When Indiana Governor Mike Pence signed the "Religious Freedom Restoration Act" last week, the entire state of Indiana came under the cross-hairs of a national debate over people's rights. Some people feel it protects the rights of people to believe what they want; others believe it enables people to cite their religious beliefs to discriminate against people who believe differently.
The controversy has led many businesses to begin cancelling events planned in the state of Indiana, and even to look elsewhere for business expansion. The NCAA has their corporate offices in Indianapolis, and this week has heard calls to move this week's Final Four from Indy. The logistics of that event make it nearly impossible to move on such short notice, but what about the future? NCAA president Mark Emmert told Gregg Doyel of the Indianapolis Star Monday that the NCAA has a decision to make.
"We're going to have to sit down and make judgments about whether or not (the RFRA) changes the environment for us doing our work, and us holding events. We're deeply committed to the whole notion of inclusion. We have a very diverse membership. We value that very, very highly. We've got to work in and we've got to host our events in an environment that makes that possible. ...
"We don't want to, because of political activity, disrupt an event that's been in the making for so long, (and now) you've changed the experience for the student-athletes. But if we have to move events, we'll do it."
They aren't going to act rashly, which means that this won't affect the Final Four this week. But they are sending a message that this new law isn't acceptable to the NCAA, and that the NCAA is preparing to join the exodus from Indianapolis.
If that happens, certainly Big Ten commissioner Jim Delany will be close at hand, if not acting hand-in-hand. Indianapolis has hosted every Big Ten championship football game and is scheduled to host the Big Ten basketball tournaments next March. Those plans certainly are in doubt now, and you have to assume that contingency plans are probably being considered.
If the Big Ten football championship game has to move, Delany needs to first consider whether he's willing to play the game outdoors or not. The game is in December and scheduled for nighttime, which makes weather a concern. The only other domed stadiums in Big Ten territory are Detroit's Ford Field and arguably the Edward Jones Dome in St. Louis. Ford Field has been the home of the MAC Championship Game, held on the Friday night prior to the Big Ten game, which could present a logistical challenge. Other NFL stadiums certainly are available, though they are outdoors. I'd suggest that the Big Ten consider moving the game on campus of the higher ranked team, but the logistical issues of selling that number of tickets on a week's notice might be too difficult to accomplish.
Basketball has even greater logistical challenges, as it's a five day tournament as opposed to a single day event. Most arenas have NBA or NHL teams that would make them unavailable to the Big Ten for a week.
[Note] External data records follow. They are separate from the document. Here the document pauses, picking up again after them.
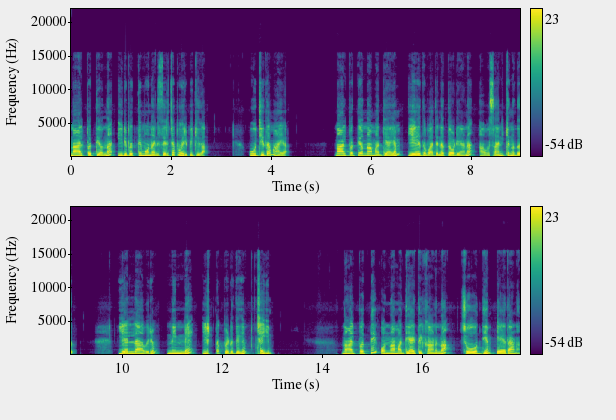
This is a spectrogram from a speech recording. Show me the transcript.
നാൽപ്പത്തിയൊന്ന് ഇരുപത്തിമൂന്ന് അനുസരിച്ച് പൂരിപ്പിക്കുക. ഉചിതമായ. നാൽപ്പത്തിയൊന്നാം അധ്യായം ഏത് വചനത്തോടെയാണ് അവസാനിക്കുന്നത്? എല്ലാവരും നിന്നെ ഇഷ്ടപ്പെടുകയും ചെയ്യും. നാൽപ്പത്തി ഒന്നാം അധ്യായത്തിൽ കാണുന്ന ചോദ്യം ഏതാണ്?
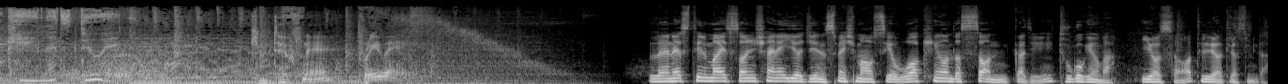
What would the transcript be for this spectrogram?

With enough notice, the pro leagues could certainly schedule road trips, but with less than a year to plan, it may be too late to coordinate these changes for 2016. Except for Detroit's Ford Field, that would seem to eliminate most of the existing arenas in Big Ten territory except for campus facilities, such as Ohio State's Value City Arena.
Except for one: Omaha's CenturyLink Center. Omaha surprised the Big Ten last year with strong bid for a future Big Ten basketball tournament. It's comparable in size with the Banker's Life Fieldhouse in Indiana, and the Big Ten learned just how interested Omaha can be for B1G events last spring when the baseball tournament obliterated the attendance record in just the first day. The NCAA thinks enough of Omaha's CenturyLink Center that they awarded Omaha the 2017 Midwest Regional. Not the first weekend of the tournament...the Sweet Sixteen second weekend of the tournament.
Most importantly for Omaha and the Big Ten, it should be available. There are no high school basketball tournaments, professional teams or college tournaments to conflict with. UNO hockey is moving across town to a campus facility (which might be able to host the women's tournament, depending on the schedule), and Creighton will be off at the Big East tournament.
Not only would I not be surprised if the Big Ten were to say they were considering moving the basketball tournament, I would be shocked if the Big Ten hadn't already privately contacted organizers in Omaha about making sure those dates are available, should the Big Ten need to make a move. I don't think that's the Big Ten's preferred option, but they likely want to make sure they have their backup plan lined up.
Disclaimer: This topic isn't about the RFRA, but rather the effects of it. We're not discussing the right or wrong of the law, but rather, what will the effect be on sporting events.